One of the largest Vietnamese communities in the United States resides in Houston and along the Gulf coast in Texas, Louisiana and Alabama. They now have a chance to reconnect with the rich history of their homeland through a new art exhibit at the Museum of Fine Arts in Houston called "Arts of Vietnam, From River Plain to Open Sea." The exhibit showcases some spectacular works of ancient art with influences from all over Asia.
Jointly sponsored by the Museum of Fine Arts in Houston and the New York-based Asia Society, the Vietnamese art exhibit contains over 100 ancient works never seen before outside of Vietnam. On loan from Vietnam's leading museums, the artifacts, sculptures and carvings reveal the richness of both the indigenous cultures of the Southeast Asian nation and the many influences from nearby countries like India and China.
Nancy Tingley, an independent art history scholar from California, who serves as curator for this exhibit, worked for 20 years to put it together. "The problem was that we did not have diplomatic relations with Vietnam until 1995 and we began working on the exhibition in 1988. It was not moving forward because they did not feel comfortable sending their art out of the country. At that point, I think in 1994, we, more or less, shelved the project until the early 2000's when we came back to it and started working on it again," she said.

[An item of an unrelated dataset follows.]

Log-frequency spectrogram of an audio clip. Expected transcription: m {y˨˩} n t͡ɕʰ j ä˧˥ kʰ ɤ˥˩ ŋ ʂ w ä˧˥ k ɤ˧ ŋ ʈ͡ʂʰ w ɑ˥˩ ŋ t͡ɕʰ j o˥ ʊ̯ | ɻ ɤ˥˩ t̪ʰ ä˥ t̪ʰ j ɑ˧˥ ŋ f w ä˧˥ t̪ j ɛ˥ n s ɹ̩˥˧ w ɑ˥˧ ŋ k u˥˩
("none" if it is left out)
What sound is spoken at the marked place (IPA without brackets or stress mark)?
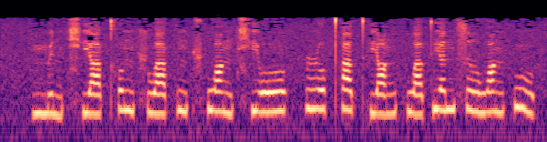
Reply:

Visitors to the museum will be able to see massive stone sculptures depicting Hindu gods as well as Buddha, funerary jars, ancient jewelry and delicately decorated ceramics found in a shipwreck off the coast of central Vietnam. Nancy Tingley says the goal is to show the variety and quality of art found in Vietnam. "My sense in Vietnam is that if you stuck a shovel in the ground, you would find something. It is such an incredibly rich culture and one of the things we wanted to show in the exhibition was the sense of breadth, the early bronze culture as well as the coming in of Hinduism and Buddhaism from India, the constant contact with China as a trading partner," she said.
Thousands of refugees from Vietnam took up residence in this part of Texas and neighboring states after the Vietnam war ended in the mid-1970's. Tingley says she hopes they and their families will come to see these art works that form part of their heritage. "That is one reason we had hoped from the very beginning that it would be here in Houston because we know there is a very big Vietnamese community and we wanted to honor them with the opportunity to see this material," she said.
One of the early visitors to the exhibit was John Nguyen, who works with a Houston Vietnamese community organization. He says this exhibit is especially important for the children of immigrants who may have very little knowledge of Vietnam and its cultural history. "They never have been in Vietnam or even if they have been in Vietnam, they never knew about this culture and this very beautiful history, where they come from, and this is very good," he said.
Thirty-five-year-old Cristina Tran was born in Vietnam, but grew up here. Even though she already knew some of Vietnam's history, she says seeing these art works has motivated her to learn more. "Honestly, I have never thought that Vietnam had such a long, extended history. I am guessing a lot of first and second generation Vietnamese children here are not aware that we had kings, because they are so consumed with trying to adapt to life over here that they forget," she said.
The exhibit "Arts of Vietnam: From River Plain to Open Sea" will remain in Houston until January third of next year and then go on display in New York from February second to May second.